Legal Blog

In the Know Series – Labor & Employment Law Changes in California

Employee Handbook

Stay Ahead of the Curve with Key Insights from Our L&E Team

Now that the first quarter is behind us, all California employers should ensure that they are aware of and are in compliance with the new 2024 California employment laws. Our team has compiled a concise overview of these changes to keep you informed and prepared for compliance.

The west coast was fairly active this year and the following are the major changes in the law:

Effective January 1, 2024:

  • State-mandated sick leave increases to 5 days. If the client has PTO, the analysis may be a math problem. Also, remember that several California cities have their own sick leave laws that require more than 5 days of sick leave.
  • All employers, regardless of size, must allow up to 5 days of reproductive loss leave (for failed adoption, failed surrogacy, miscarriage, stillbirth, or an unsuccessful assisted reproduction). This is in addition to family medical leave.
  • The state has codified the fact that non-competes are void, with the exception of the sale of goodwill when a business is sold as set forth in Business and Professions Code § 16601. One new statute states they are void regardless of where signed (even outside the state). Another statute requires employers with employees who have signed non-competes to notify them by February 14, 2024, that the non-compete provision is void.
  • Marijuana use becomes a protected basis under the Fair Employment and Housing Act. Employees cannot use or be under the influence at work, but an applicant cannot be denied employment if they test positive for marijuana.
  • The regulations regarding criminal background checks were revised requiring the employer to conduct a detailed individualized assessment before denying an applicant employment.
  • The minimum wage is increasing to $16.00/hour on January 1, 2024, which means exempt employees need to earn a minimum of $66,560 annually and $5,546.67 monthly in order to be exempt.

Effective April 1, 2024

  • The minimum wage for fast food workers rises to $20/hour.

Effective July 1, 2024:

  • All employers will be required to have a workplace violence plan.

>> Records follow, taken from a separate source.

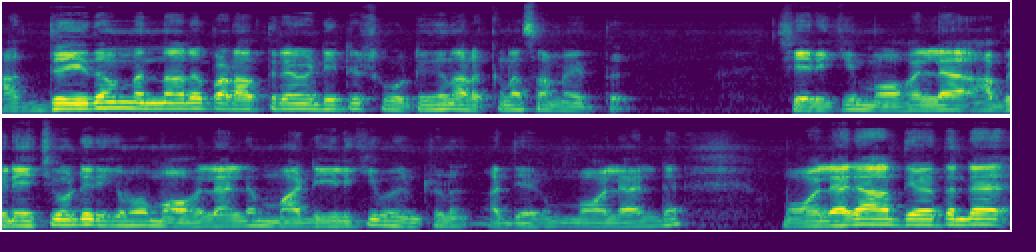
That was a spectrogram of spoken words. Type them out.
അദ്വൈതം എന്നൊരു പടത്തിന് വേണ്ടിയിട്ട് ഷൂട്ടിംഗ് നടക്കുന്ന സമയത്ത് ശരിക്കും മോഹൻലാൽ അഭിനയിച്ചുകൊണ്ടിരിക്കുമ്പോൾ മോഹൻലാലിന്റെ മടിയിലേക്ക് വീണിട്ടാണ് അദ്ദേഹം. മോഹൻലാലിന്റെ മോഹൻലാൽ അദ്ദേഹത്തിന്റെ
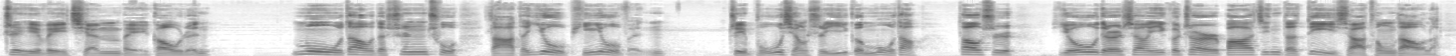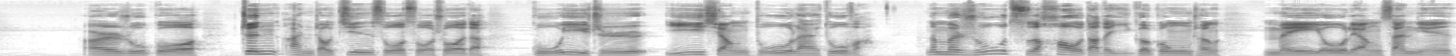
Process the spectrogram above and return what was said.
这位前辈高人。墓道的深处打得又平又稳，这不像是一个墓道，倒是有点像一个正儿八经的地下通道了。而如果……真按照金锁所说的，古一指一向独来独往，那么如此浩大的一个工程，没有两三年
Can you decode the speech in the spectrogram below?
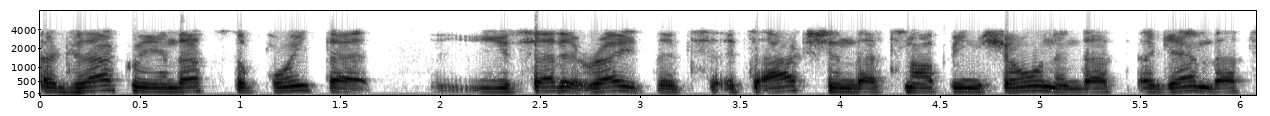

Similar to an Injury & Illness Prevention program if you are familiar with those plans – in other words, it needs to be in writing, employees need to be trained and it will take some effort to be in compliance.


Professional headshot of Attorney Deborah | 213.341.1359

Deborah (“Debbie”) Petito is a Principal attorney in the firm’s Labor & Employment, Estates and Trusts and Litigation practice groups.

Debbie has practiced in the labor and employment field for over 35 years. Her practice focuses on all types of employment matters, including employment litigation (discrimination, harassment and wage and hour) in federal and state courts, before state and federal agencies regulating wages and hours of employment and in arbitration proceedings and labor matters (dealing with unions and union-related issues). She acts as an outside employment counsel to several companies in various industries providing advice on an ongoing basis. She also conducts investigations, provides general advice and counsel to employers on employee discipline and termination, wage and hour issues as well as other employment topics. Debbie frequently speaks on labor and employment issues.